It was a sweet moment made slightly bitter by its fleeting as the bird immediately took flight.
Then there’s the feeling at the very moment when you realise the BPS has hit the bank account.
It’s an instant of elation that seems to all-too-quickly disappear when you remember the stash of unpaid invoices in the office draw.
Then there’s one of those rare moments when you suddenly realise there’s nothing on the farm that particularly needs doing and, what’s more, it’s lovely sunny weather.
If only at that point I could stop the clock.
Or let me freeze time at harvest when the combine yield meter shows double-digit yield figures. And for those reading this who are now thinking “that’s nothing unusual – it’s the norm on this farm”, please bear in mind this is with the correct kilo-weight and header width calibrated in.
But without a magic wand, I suppose the trick is to learn to cherish the moments that make this old farming job a joy rather than losing them in a blur as you rush around like a busy fool.
If it hasn’t already done so, I’d commission the BBC to make a follow up of This Farming Life.
I, and nearly every farmer in our circle of friends, found that for once it gave a realistic and absorbing account of agriculture today.
Plus, there were touches of hilarity – very much of the “laugh with”, rather than “laugh at” variety.
The show shone a light on farmers’ perseverance, doggedness, unaffected way of dealing with dramatic situations and sheer bloodymindedness.
It highlighted the concern for the environment, which underpins farming’s focus, but this did not dominate it. It was unlike so many programmes which frequently – too frequently – criticise agriculture.

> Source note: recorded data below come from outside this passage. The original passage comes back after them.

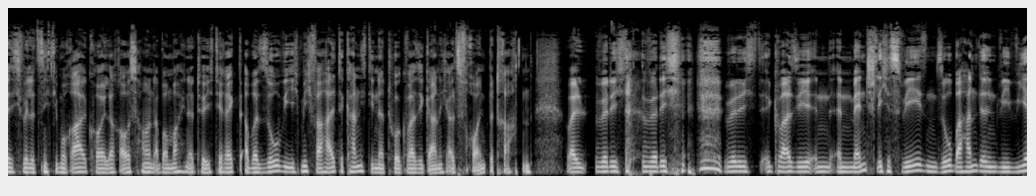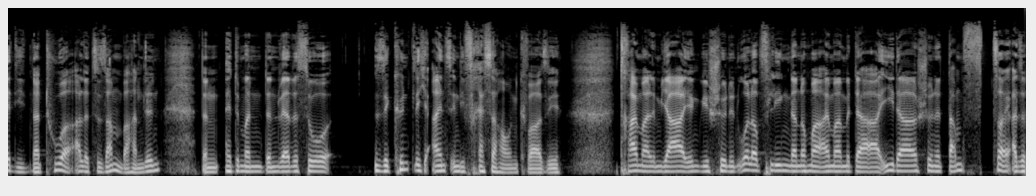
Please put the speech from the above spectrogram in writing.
ich will jetzt nicht die Moralkeule raushauen, aber mache ich natürlich direkt. Aber so wie ich mich verhalte, kann ich die Natur quasi gar nicht als Freund betrachten, weil würde ich würde ich würde ich quasi ein, ein menschliches Wesen so behandeln, wie wir die Natur alle zusammen behandeln, dann hätte man, dann wäre das so sekündlich eins in die Fresse hauen quasi. Dreimal im Jahr irgendwie schön in Urlaub fliegen, dann nochmal einmal mit der AIDA, schöne Dampfzeug. Also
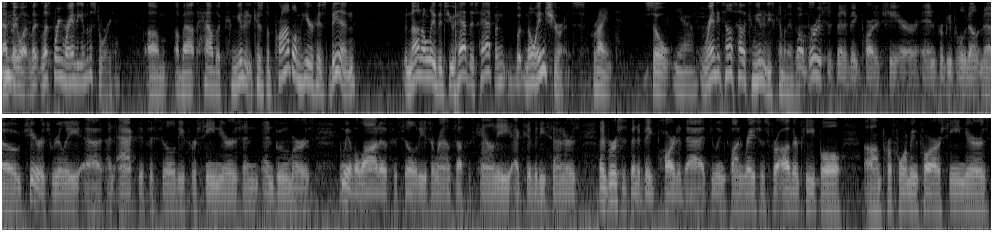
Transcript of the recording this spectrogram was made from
I'll tell you what, let, us bring Randy into the story um, about how the community, because the problem here has been not only that you had this happen, but no insurance. Right. So, Yeah. Randy, tell us how the community's coming into Well, this. Bruce has been a big part of Cheer, and for people who don't know, Cheer is really uh, an active facility for seniors and, and boomers. And we have a lot of facilities around Sussex County, activity centers, and Bruce has been a big part of that, doing fundraisers for other people, um, performing for our seniors,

This was a people programme. It highlighted the passion and care farmers have for their livestock and the strength of farming families.
And for once, it meant the opportunity for myself and John to sink down together on the sofa and watch the same programme – instead of me fighting for the remote control.
I’d conjure up a worldwide run of bad harvests.
The reason our industry is in such a mess is that there’s too much stuff being grown.Because there’s too much, it’s too cheap, and we’ve all become more and more dependent on subsidies, or hideous bird-killing wind farms and fields full of “green” solar panels.
I don’t mind what causes it – perhaps we finally start reducing the concentration of carbon dioxide (also known as plant food) in the air, and dropping the temperatures, guaranteeing poorer plant growth.
Perhaps a new crop disease springs upon us, catching us, the agrochemical industry (not to mention the blessed organic movement) by surprise, and savaging yields.
One thing I’ve learned in 25 harvests is that crop yield times final price is pretty constant, so we wouldn’t be worse off.
But imagine the feeling of driving past a field of solar panels or windmill, and enjoying the moral high ground.
And then the joy of watching them being peeled up/knocked down (using “carbon-neutral” methods, of course) to let the field re-join the push for food production.
The obvious things are world peace and having a rethink on Brexit. The latter is a big black cloud over everything and we have no clue how this will turn out.
It seems strange that people who are not prepared to risk £5 on the 2.15 at Kempton have bet the farm on Leave.
It is almost as if they have been under a “suspend critical thinking and take a massive punt” spell from a previous holder of a magic wand.
So, I’d have a Ghost of Christmas Future-type look at how this turns out for everyone and a chance to shape decisions accordingly. I’m looking for reassurance – so far I have found none.
I would also transform rural broadband and telecommunications.
In our case, the information superhighway is more like a single track road with passing places.
We pay a line speed of “up to 17 Mb/s”, but actually experience up to 2.5 Mb/s, dropping to under 1 Mb/s. from about 5pm when the kids come home from school in the village. Sometimes it packs up altogether.
In addition, we get no mobile phone signal in the house and large parts of the farm at all. Any improvement would indeed be magic.
What would you change in 2017 if you had a magic wand? Email email@example.com and we’ll publish the ones we like best in Farmers Weekly.